# Residual Useful Life estimation from multivariate time series with lots of missing data and censoring, using neural networks

I have a set of industrial machines, for which I collect measurements from a few sensors (say, $d=20$) in time. So I have a $d-$variate time series for each machine. Let $t=0$ denote the start of my study: machine $j$ starts working at $t^j_{start}\geq 0$, and it either fails at $t^j_{fail}\geq t^j_{start}$, or it keeps working until the end of my study (so I have right-censored data). The machines work in very harsh environments, and often sensors measurement are temporarily not available. In other words, I have many missing data (say, about 50% of all sensor measurements are missing). Sensor time series are extremely long (say, one measurement/minute), but I can downsample them to daily measurements if necessary, maybe increasing $d$ to compensate (i.e., instead than $d$ instantaneous measurements per minute, $4d$ measurements for day, i.e., min, max, median and IQR for each sensor). After this downsampling, the lengths of the time series go from $50$ to $730^+$, more or less (i.e., the "worst" machines die after less than two months of operation, and the "best" ones are still running at the end of the study, after 2 years).

I would like to predict the Residual Useful Life, i.e., the remaining days until failure for a new machine. If $T$ is the useful life of a machine (thus a random variable) then

$$\text{RUL}(t)=\mathbf{E}[T|T\geq t]$$

In other words, let $\mathbf{x}(t)=(x_1(t),\dots,x_d(t))$ be the set of sensor measurements at time $t$ for the new machine, where possibly $x_i(t)=NA$ for one or more $i$: given in input the sequence $T=[\mathbf{x}(t_0),\dots,\mathbf{x}(t)]$, I want to estimate $\text{RUL}(t)\geq 0$, and as new data $\mathbf{x}(t)$ come in, I want to update my estimate $\text{RUL}(t)$.

I would like to use a Neural Network to do this: I was thinking of a Recurrent Neural Networks, because it's the architecture I'm more familiar with, for what it concerns time series forecasting, but I'm open to other suggestions, as long as open source implementations are available. I found this paper, but the authors are not willing to share code, and I feel the description is not detailed/clear enough to reimplement the code on my own. Can you help me? I'll also accept other suggestions.

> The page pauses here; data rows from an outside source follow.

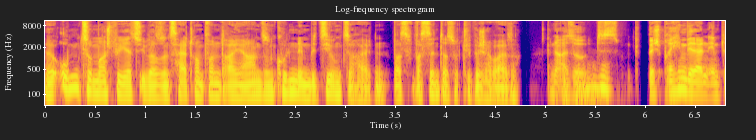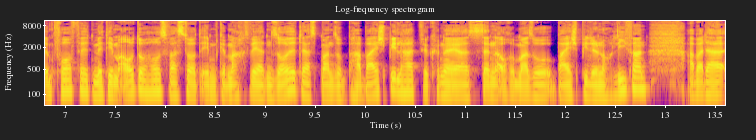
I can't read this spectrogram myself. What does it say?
äh, um zum Beispiel jetzt über so einen Zeitraum von drei Jahren so einen Kunden in Beziehung zu halten? Was, was sind das so typischerweise? Genau, also das besprechen wir dann eben im Vorfeld mit dem Autohaus, was dort eben gemacht werden soll, dass man so ein paar Beispiele hat. Wir können ja jetzt dann auch immer so Beispiele noch liefern, aber da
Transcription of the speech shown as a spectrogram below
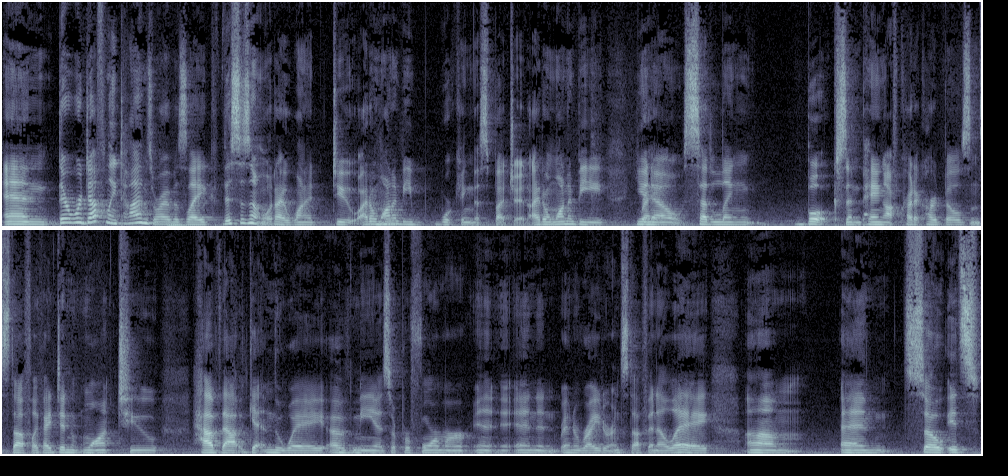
And there were definitely times where i was mm-hmm. like this isn't what i want to do. I don't want to mm-hmm. be working this budget. I don't want to be you Right. know settling books and paying off credit card bills and stuff. Like i didn't want to have that get in the way of mm-hmm. me as a performer and, and, and a writer and stuff in la um, and so it's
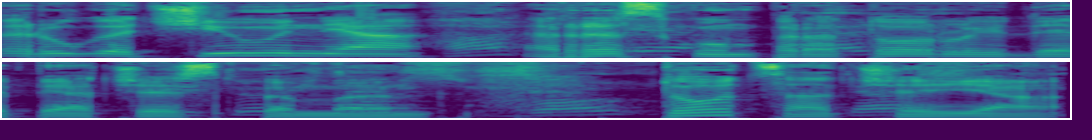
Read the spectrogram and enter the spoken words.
rugăciunea răscumpărătorului de pe acest pământ. Toți aceia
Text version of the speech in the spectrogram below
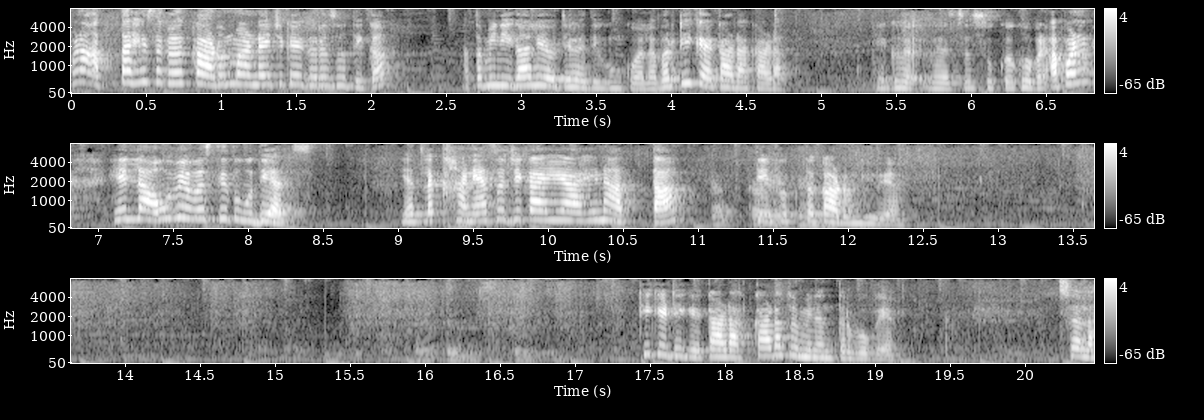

PS for now I don't have static covariates for each machine, but in the future I'd like to include them in the analysis, things like for example the coordinates of the installation site of the machine, the type of the design of the machine, etc. In a "classical" survival analysis, these would correspond to things like height, weight, age, sex, etc. of each individual, while the sensor data would be for example time series of blood pressure, heart rate, body temperature, etc. Thus I'd like an approach which in the future can be extended by including such covariates.

• This problem is unclear to me. How do you define 'failure of a machine' and how does it relate to the data $\mathbf{x}(t)$? Do you want to predict 'when a sensor is gonna fail', 'when a sensor on a machine is gonna fail' or 'when a machine is gonna stop working'? Another point is that your data structure and gathering is not clear. For instance one of many questions is whether you have a one sensor for each of $d$ machines or $d$ sensors for each machine (of unspecified number). May 20 '18 at 12:19
• @martijinweterings you could have found the answers to some of your many questions, had you read my question more carefully. For example it's obvious that I have d sensors for each machine because I wrote it explicitly right at the beginning of my question: "So I have a d−variate time series for each machine". May 20 '18 at 18:16
• Hello @DeltaIV, did you solve your problem? Do you have some codes/documents that would be helpful? Jun 22 at 12:52